What the exercise asks: Where does the word "label" appear in the data? Copy every line that holds it.

Dataset excerpts:
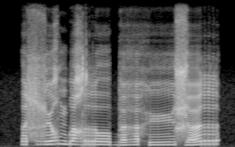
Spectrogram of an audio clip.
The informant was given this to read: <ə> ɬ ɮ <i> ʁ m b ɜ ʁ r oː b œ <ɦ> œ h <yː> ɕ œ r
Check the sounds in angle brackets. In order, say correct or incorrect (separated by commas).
correct, incorrect, correct, correct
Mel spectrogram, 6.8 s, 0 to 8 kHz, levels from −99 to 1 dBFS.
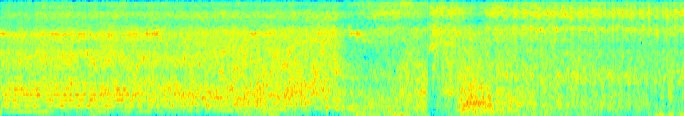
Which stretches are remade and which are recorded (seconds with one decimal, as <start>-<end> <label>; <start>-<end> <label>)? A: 0.0-0.8 recorded; 0.8-6.8 remade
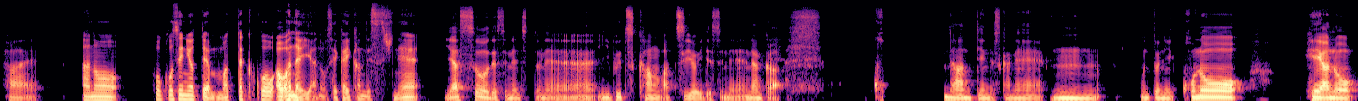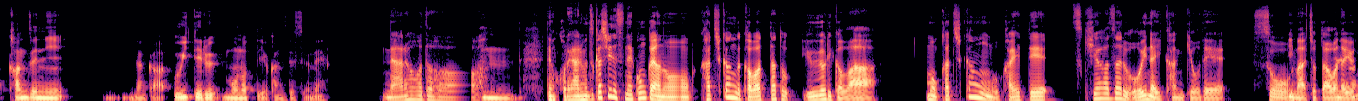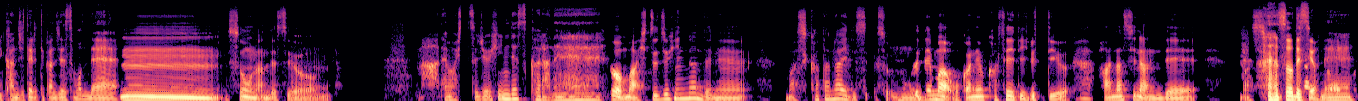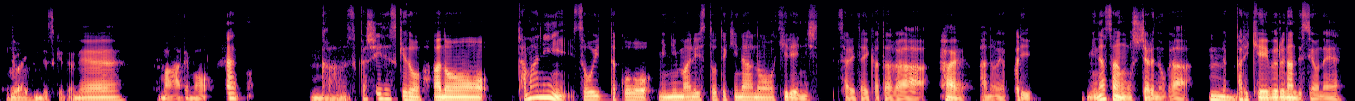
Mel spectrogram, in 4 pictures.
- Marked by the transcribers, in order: teeth sucking; unintelligible speech; tapping; other background noise; chuckle
- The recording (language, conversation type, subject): Japanese, advice, 価値観の変化で今の生活が自分に合わないと感じるのはなぜですか？
- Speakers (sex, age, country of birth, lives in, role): male, 40-44, Japan, Japan, advisor; male, 40-44, Japan, Japan, user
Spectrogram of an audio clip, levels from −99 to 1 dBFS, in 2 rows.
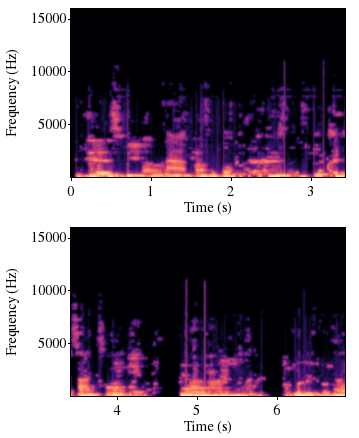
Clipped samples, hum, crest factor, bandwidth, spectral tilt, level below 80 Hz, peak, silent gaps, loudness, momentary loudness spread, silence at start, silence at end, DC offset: under 0.1%; none; 12 dB; 7 kHz; -9 dB/octave; -38 dBFS; 0 dBFS; 4.65-4.76 s; -13 LUFS; 10 LU; 0.05 s; 0 s; under 0.1%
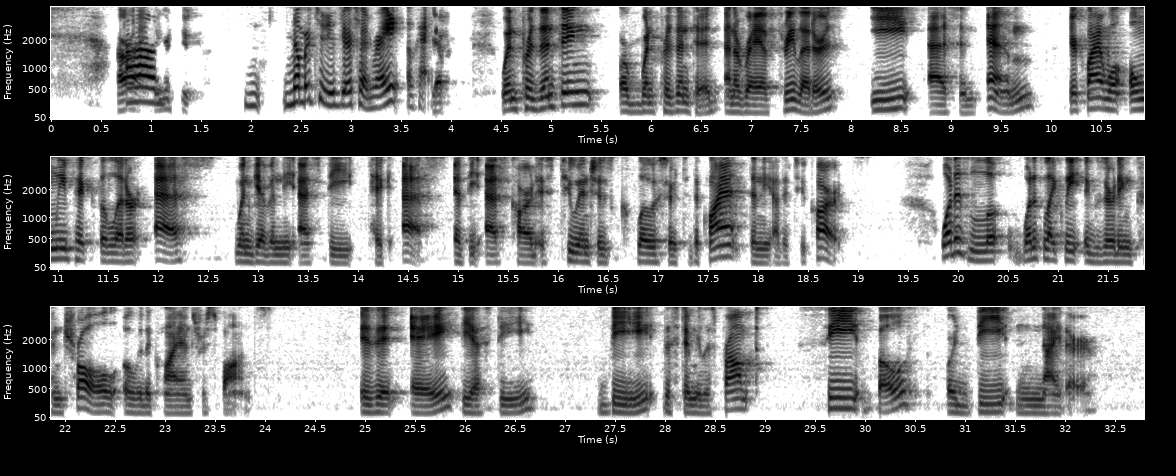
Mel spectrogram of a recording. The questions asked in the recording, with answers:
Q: What is likely exerting control over the client's response?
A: Okay, so I'm gonna say B, the stimulus prompt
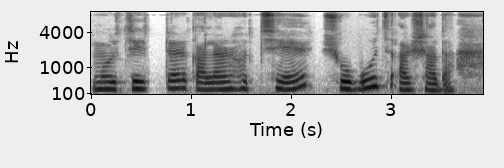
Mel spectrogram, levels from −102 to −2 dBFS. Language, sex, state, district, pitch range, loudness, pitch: Bengali, female, Tripura, West Tripura, 205-230 Hz, -16 LUFS, 215 Hz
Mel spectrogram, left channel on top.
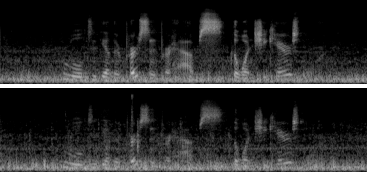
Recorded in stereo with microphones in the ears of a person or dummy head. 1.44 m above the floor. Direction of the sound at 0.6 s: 60° left (ahead or behind).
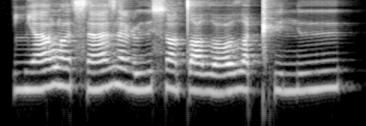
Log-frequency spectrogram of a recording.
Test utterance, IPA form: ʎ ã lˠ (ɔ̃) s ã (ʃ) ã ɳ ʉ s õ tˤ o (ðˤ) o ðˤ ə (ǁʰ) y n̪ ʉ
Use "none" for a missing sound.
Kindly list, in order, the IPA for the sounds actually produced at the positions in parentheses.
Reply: ə̃, z, ðˤ, ǁʰ

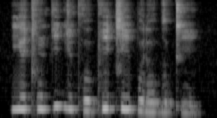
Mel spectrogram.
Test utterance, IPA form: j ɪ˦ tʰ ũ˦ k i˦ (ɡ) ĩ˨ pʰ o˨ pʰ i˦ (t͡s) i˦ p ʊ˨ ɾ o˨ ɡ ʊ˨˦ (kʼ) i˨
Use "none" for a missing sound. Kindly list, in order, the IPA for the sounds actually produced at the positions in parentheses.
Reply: ɡ, t͡s, kʼ

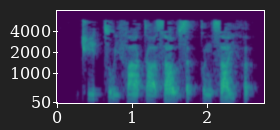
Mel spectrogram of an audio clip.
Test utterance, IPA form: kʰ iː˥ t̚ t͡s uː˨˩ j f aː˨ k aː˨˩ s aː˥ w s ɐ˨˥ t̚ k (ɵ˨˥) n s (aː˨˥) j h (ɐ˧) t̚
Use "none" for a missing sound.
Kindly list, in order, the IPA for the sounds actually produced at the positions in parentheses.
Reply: ɵ˨˥, aː˧, ɐ˧

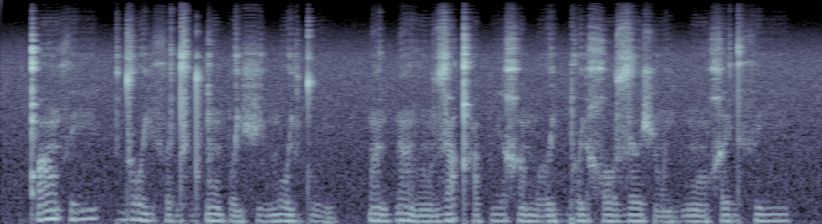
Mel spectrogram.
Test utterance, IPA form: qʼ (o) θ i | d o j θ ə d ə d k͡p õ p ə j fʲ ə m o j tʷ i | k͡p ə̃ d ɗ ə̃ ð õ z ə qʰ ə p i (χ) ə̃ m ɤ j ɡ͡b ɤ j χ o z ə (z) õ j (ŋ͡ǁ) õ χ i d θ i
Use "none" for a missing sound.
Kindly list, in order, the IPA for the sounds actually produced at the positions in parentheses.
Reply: õ, χ, ʃ, ŋ

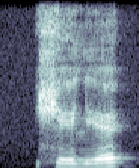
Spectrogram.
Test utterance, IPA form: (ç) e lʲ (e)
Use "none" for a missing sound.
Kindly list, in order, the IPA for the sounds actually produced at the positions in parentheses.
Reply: ç, ɛ

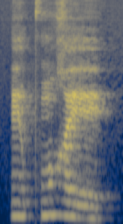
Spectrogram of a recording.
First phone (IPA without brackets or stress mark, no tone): ẽ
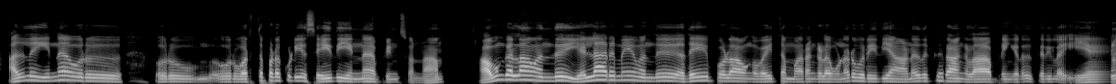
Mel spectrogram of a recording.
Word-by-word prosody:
அதுல 180 Hz, +4 st, +1 dB
என்ன 195 Hz, +4 st, -1 dB, 0.2 s
ஒரு 155 Hz, -2 st, +1 dB, 0.7 s
ஒரு 135 Hz, +1 st, 0 dB, 0.5 s
ஒரு 125 Hz, 0 st, -2 dB
வருத்தப்படக்கூடிய 175 Hz, +4 st, 0 dB
செய்தி 145 Hz, +3 st, +2 dB
என்ன 130 Hz, +2 st, -2 dB
அப்டின்னு 120 Hz, -1 st, -10 dB
சொன்னா, 95 Hz, -1 st, -5 dB, 0.5 s
அவுங்களாம் 210 Hz, 0 st, +5 dB
வந்து 175 Hz, +2 st, +1 dB, 0.2 s
எல்லாருமே 200 Hz, +2 st, +3 dB
வந்து 160 Hz, 0 st, -1 dB, 0.2 s
அதே 155 Hz, +4 st, +2 dB, 0.2 s
போல 155 Hz, -1 st, +1 dB
அவுங்க 135 Hz, -2 st, -1 dB
வைத்த 135 Hz, +2 st, -2 dB
மரங்கள 130 Hz, +1 st, -2 dB
உணர்வு 150 Hz, +5 st, -1 dB
ரீதியா 140 Hz, 0 st, -1 dB
அணுகுக்கிறாங்களா 140 Hz, -3 st, 0 dB
அப்படிங்கிறது 120 Hz, +4 st, -6 dB
தெரில. 125 Hz, 0 st, -5 dB, 0.3 s
ஏன்னா 120 Hz, 0 st, -4 dB
145 Hz, 135 wpm, -23 LUFS, 130-170 Hz, 0.7 s, அவுங்களாம்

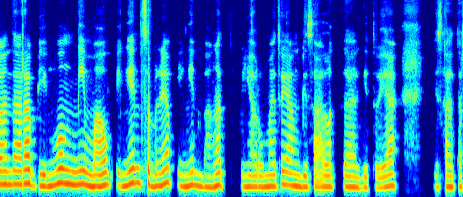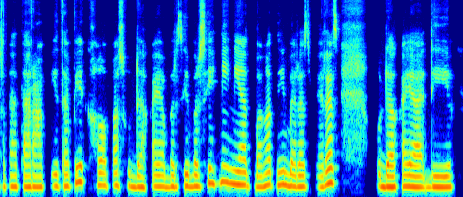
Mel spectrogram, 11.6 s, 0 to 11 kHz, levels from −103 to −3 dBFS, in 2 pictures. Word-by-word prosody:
antara 225 Hz, +1 st, +4 dB
bingung 210 Hz, +4 st, +3 dB
nih 225 Hz, 0 st, +4 dB
mau 190 Hz, +2 st, +5 dB
pengen, 215 Hz, +5 st, +2 dB
sebenarnya 225 Hz, +1 st, +1 dB
pengen 195 Hz, 0 st, 0 dB
banget 185 Hz, +3 st, +1 dB, 0.2 s
punya 180 Hz, 0 st, 0 dB
rumah 180 Hz, +1 st, +1 dB
tuh 220 Hz, +2 st, -1 dB
yang 195 Hz, -2 st, +2 dB
bisa 180 Hz, -1 st, -1 dB
lega, 180 Hz, -1 st, -1 dB
gitu 165 Hz, -1 st, -7 dB
ya, 190 Hz, +2 st, 0 dB, 0.5 s
bisa 180 Hz, 0 st, -2 dB
tertata 180 Hz, 0 st, -4 dB
rapi, 180 Hz, +2 st, -3 dB
tapi 195 Hz, +8 st, -1 dB
kalau 205 Hz, -1 st, -4 dB
pas 200 Hz, -1 st, -5 dB
udah 180 Hz, -1 st, 0 dB
kayak 185 Hz, 0 st, -2 dB
bersih-bersih 185 Hz, +5 st, -1 dB
nih, 260 Hz, -1 st, 0 dB
niat 215 Hz, -3 st, +2 dB
banget 190 Hz, +4 st, -1 dB
nih 215 Hz, -, +1 dB
beres-beres. 185 Hz, +5 st, 0 dB, 0.5 s
Udah 180 Hz, -1 st, +4 dB
kayak 175 Hz, -2 st, +1 dB
di, 175 Hz, 0 st, +2 dB
190 Hz, 170 wpm, -28 LUFS, 180-210 Hz, 0.5 s, mau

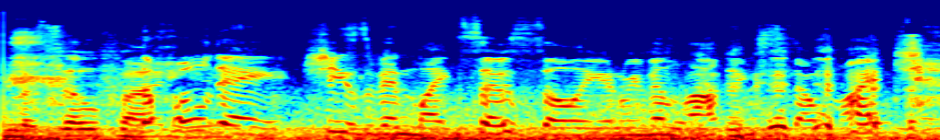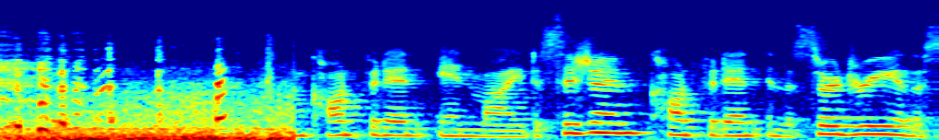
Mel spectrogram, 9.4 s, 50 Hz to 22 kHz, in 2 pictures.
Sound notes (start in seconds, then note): 3.7 laughing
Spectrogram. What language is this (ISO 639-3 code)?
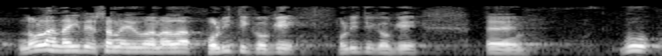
eus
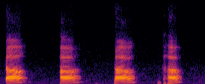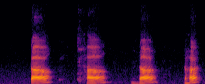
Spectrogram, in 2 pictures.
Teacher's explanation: आपकी जीभ जाती है और दांत को छूती है, तो इसको क्या कहते हैं, इसको दंत ध्वनि कहते हैं।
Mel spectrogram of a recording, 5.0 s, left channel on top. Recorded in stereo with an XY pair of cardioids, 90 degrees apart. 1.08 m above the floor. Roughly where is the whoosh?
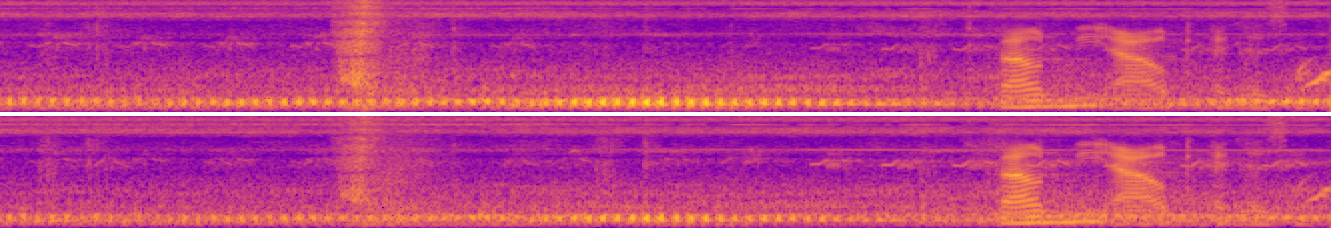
Ahead left.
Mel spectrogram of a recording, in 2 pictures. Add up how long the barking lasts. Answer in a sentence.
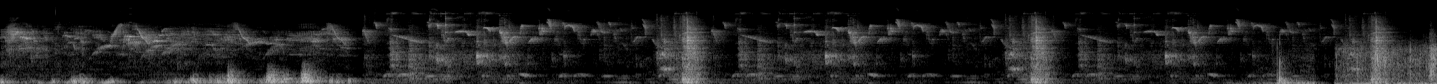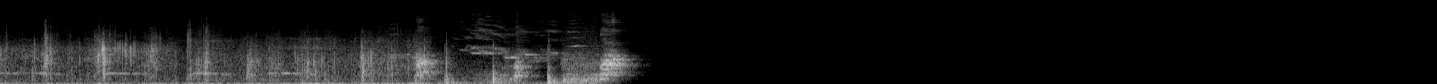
You can hear the barking for 2 seconds altogether.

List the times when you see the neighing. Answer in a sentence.
You can't hear the neighing here.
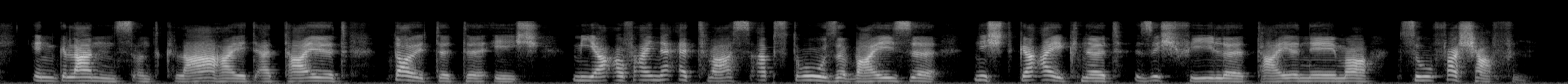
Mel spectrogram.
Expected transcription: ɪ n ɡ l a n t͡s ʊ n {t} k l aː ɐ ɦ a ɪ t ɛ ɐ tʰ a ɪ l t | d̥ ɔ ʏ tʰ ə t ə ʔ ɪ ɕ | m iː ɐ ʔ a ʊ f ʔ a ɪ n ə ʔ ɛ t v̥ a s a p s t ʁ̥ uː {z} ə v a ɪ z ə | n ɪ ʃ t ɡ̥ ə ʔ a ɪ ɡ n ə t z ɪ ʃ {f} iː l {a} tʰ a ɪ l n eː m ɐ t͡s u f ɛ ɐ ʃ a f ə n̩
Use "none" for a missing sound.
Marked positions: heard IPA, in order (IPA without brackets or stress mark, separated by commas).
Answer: t, z, f, ə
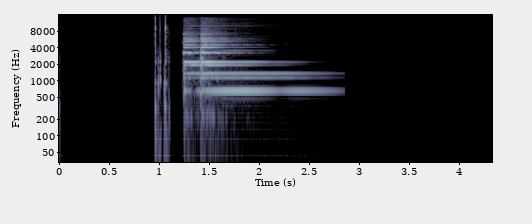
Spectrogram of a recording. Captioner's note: bell dings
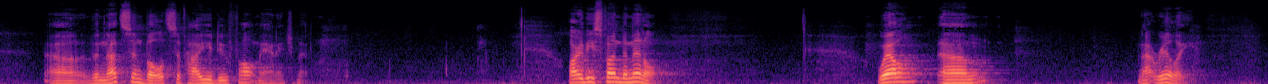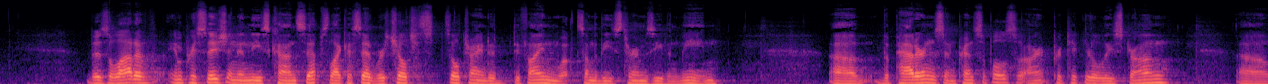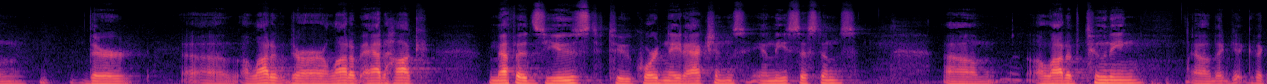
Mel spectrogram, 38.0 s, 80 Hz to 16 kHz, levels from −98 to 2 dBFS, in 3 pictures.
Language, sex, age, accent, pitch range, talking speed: English, male, 60-79, American, 105-135 Hz, 125 wpm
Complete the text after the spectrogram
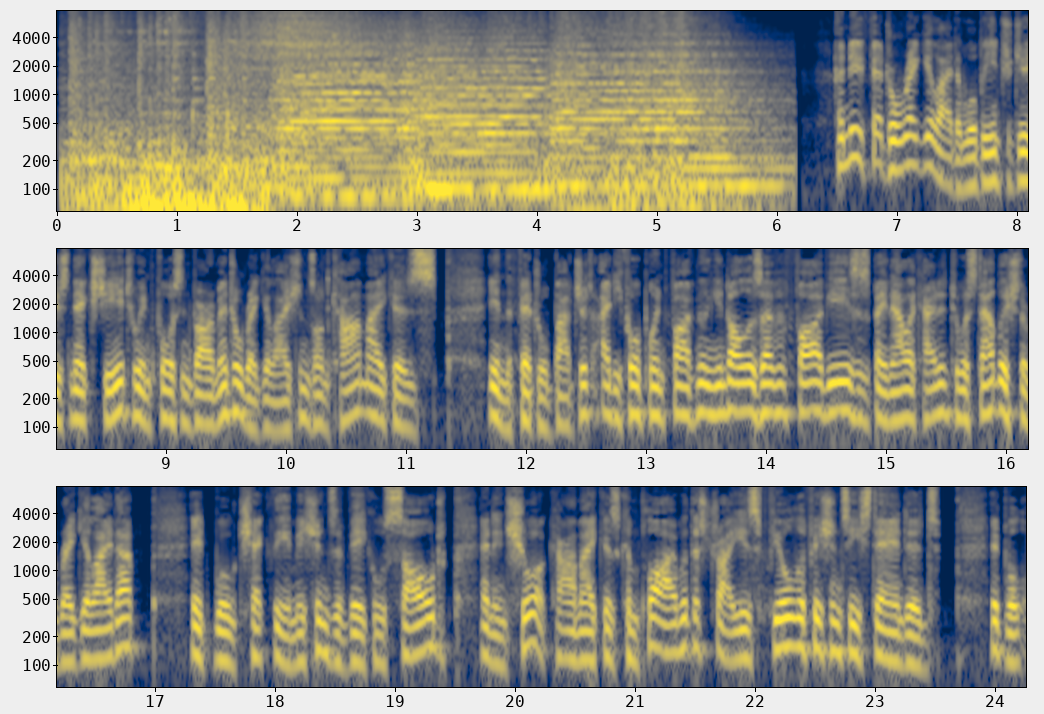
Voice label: english; New federal regulator for environmental standards for vehicles; SBS News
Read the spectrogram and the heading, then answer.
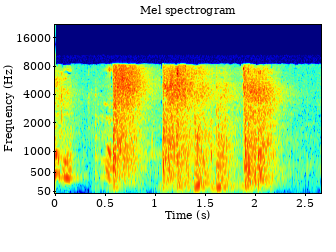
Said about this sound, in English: Try anything fancy, and the next slap will be with this pistol.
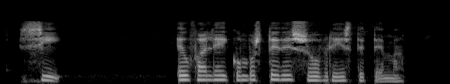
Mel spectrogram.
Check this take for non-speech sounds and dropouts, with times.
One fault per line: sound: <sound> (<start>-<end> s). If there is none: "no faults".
no faults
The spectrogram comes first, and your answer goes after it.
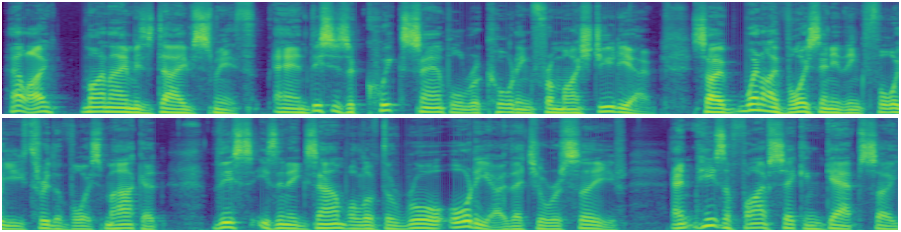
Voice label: Studio Sound Check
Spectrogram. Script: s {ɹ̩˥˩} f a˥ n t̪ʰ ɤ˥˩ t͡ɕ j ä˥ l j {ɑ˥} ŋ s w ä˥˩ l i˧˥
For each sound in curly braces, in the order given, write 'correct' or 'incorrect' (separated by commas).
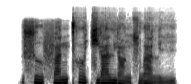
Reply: correct, incorrect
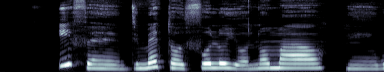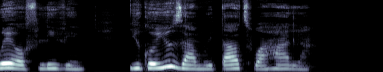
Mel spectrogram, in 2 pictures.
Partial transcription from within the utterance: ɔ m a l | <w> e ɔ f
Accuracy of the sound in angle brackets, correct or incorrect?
correct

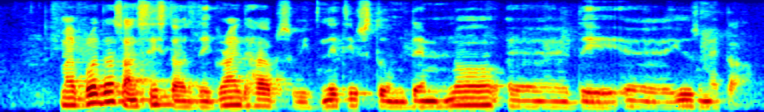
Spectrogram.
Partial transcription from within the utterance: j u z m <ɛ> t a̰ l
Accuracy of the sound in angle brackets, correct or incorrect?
correct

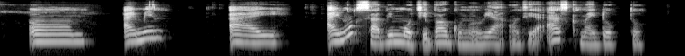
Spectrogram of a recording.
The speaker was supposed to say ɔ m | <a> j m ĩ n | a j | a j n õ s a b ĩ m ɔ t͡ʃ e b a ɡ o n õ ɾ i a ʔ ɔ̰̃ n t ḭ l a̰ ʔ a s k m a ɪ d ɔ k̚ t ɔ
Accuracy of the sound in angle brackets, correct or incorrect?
correct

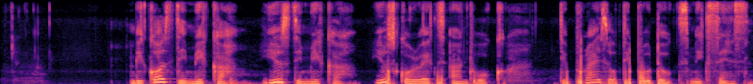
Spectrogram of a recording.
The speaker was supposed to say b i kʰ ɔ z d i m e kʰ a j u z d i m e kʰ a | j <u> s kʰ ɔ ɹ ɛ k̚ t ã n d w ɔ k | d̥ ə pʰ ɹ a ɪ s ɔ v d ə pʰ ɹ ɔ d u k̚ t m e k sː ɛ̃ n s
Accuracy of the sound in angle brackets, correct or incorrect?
correct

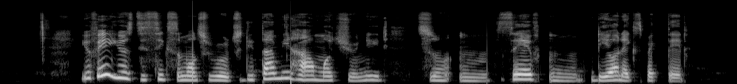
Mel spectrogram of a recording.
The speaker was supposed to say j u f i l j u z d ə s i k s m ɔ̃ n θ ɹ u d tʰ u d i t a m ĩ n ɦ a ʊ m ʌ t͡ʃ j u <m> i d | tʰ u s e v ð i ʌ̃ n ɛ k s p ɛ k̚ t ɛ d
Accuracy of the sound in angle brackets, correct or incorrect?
incorrect: n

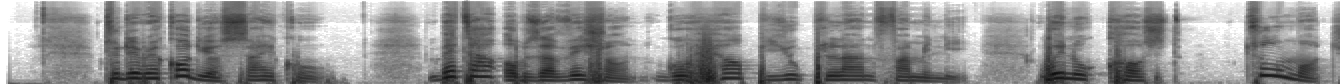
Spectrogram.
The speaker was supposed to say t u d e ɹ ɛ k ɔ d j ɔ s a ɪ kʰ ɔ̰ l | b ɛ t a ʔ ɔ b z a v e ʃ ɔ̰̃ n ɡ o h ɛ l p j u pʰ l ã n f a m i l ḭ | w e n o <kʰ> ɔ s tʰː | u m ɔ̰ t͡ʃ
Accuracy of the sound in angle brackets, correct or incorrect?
correct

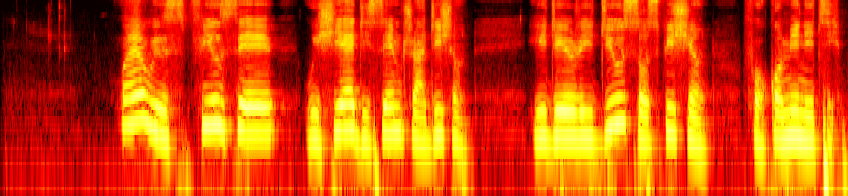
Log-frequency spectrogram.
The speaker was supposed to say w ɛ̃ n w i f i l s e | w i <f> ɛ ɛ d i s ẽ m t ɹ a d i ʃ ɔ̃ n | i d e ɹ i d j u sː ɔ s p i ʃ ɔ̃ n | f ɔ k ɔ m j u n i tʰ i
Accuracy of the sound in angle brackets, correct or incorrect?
incorrect: ʃ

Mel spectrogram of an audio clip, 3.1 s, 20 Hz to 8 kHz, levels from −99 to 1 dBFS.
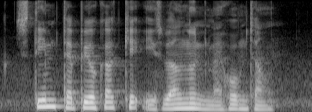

Problem solution:
Which stretches are remade and which are recorded (seconds with one decimal, as <start>-<end> <label>; <start>-<end> <label>)? A: 0.0-0.8 recorded; 0.8-6.8 remade
Voice label: english; New federal regulator for environmental standards for vehicles; SBS News
Voice label: Studio Sound Check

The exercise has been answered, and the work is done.